**Task prompt:** Exact copy, pictures excluded: print the lines from the one with "Expected output: the" through the final line of the records.

[Stored dataset items]
....

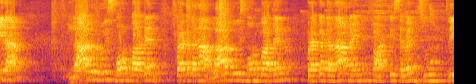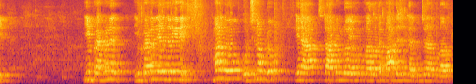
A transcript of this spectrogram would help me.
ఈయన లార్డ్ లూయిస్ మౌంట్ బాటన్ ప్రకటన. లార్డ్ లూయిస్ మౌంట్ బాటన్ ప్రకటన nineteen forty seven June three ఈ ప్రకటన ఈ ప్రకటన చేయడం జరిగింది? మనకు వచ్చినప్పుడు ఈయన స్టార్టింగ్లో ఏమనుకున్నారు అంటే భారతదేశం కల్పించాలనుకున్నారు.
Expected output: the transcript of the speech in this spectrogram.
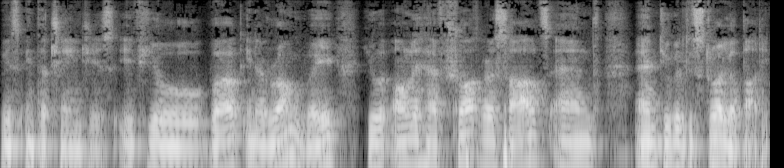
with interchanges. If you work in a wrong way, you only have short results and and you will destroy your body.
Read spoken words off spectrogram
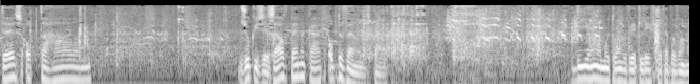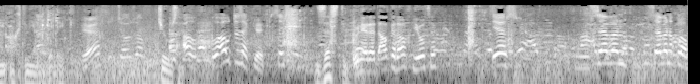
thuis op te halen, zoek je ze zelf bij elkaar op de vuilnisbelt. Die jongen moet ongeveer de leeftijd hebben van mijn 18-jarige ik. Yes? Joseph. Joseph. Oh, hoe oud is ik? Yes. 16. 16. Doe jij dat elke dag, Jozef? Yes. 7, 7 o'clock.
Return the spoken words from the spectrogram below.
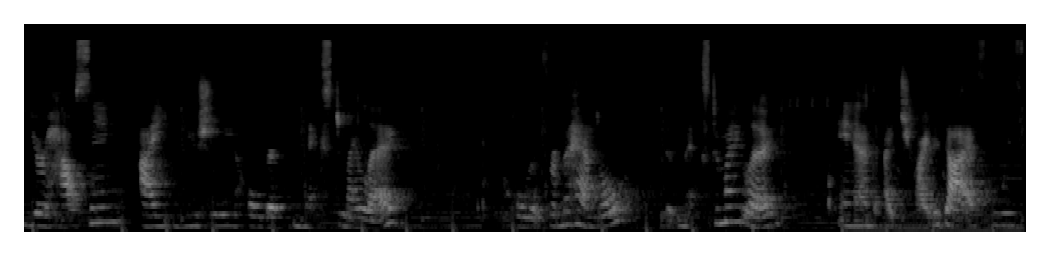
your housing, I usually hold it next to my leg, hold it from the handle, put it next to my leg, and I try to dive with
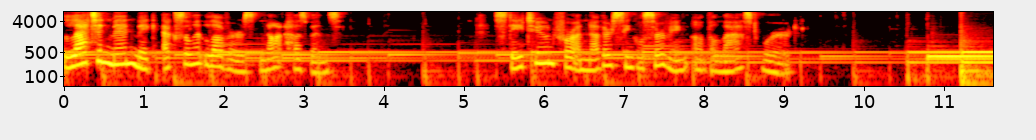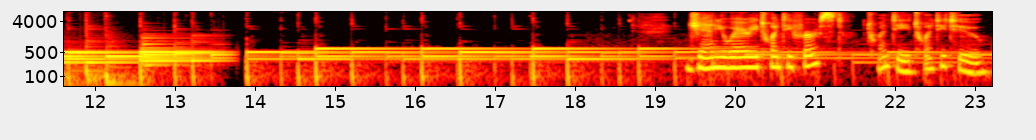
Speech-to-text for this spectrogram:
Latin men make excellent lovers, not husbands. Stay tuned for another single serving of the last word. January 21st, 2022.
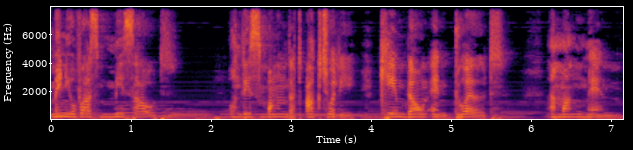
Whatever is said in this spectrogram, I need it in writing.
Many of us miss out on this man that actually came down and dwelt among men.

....

**Completed task:**
Expected output: the transcript of the speech in this spectrogram.
with interchanges. If you work in a wrong way, you only have short results and and you will destroy your body.
Read spoken words off spectrogram
thuis op te halen, zoek je ze zelf bij elkaar op de vuilnisbelt. Die jongen moet ongeveer de leeftijd hebben van mijn 18-jarige ik. Yes? Joseph. Joseph. Oh, hoe oud is ik? Yes. 16. 16. Doe jij dat elke dag, Jozef? Yes. 7, 7 o'clock.
Return the spoken words from the spectrogram below.
your housing, I usually hold it next to my leg, hold it from the handle, put it next to my leg, and I try to dive with
Speech-to-text for this spectrogram:
Latin men make excellent lovers, not husbands. Stay tuned for another single serving of the last word. January 21st, 2022.
Whatever is said in this spectrogram, I need it in writing.
Many of us miss out on this man that actually came down and dwelt among men.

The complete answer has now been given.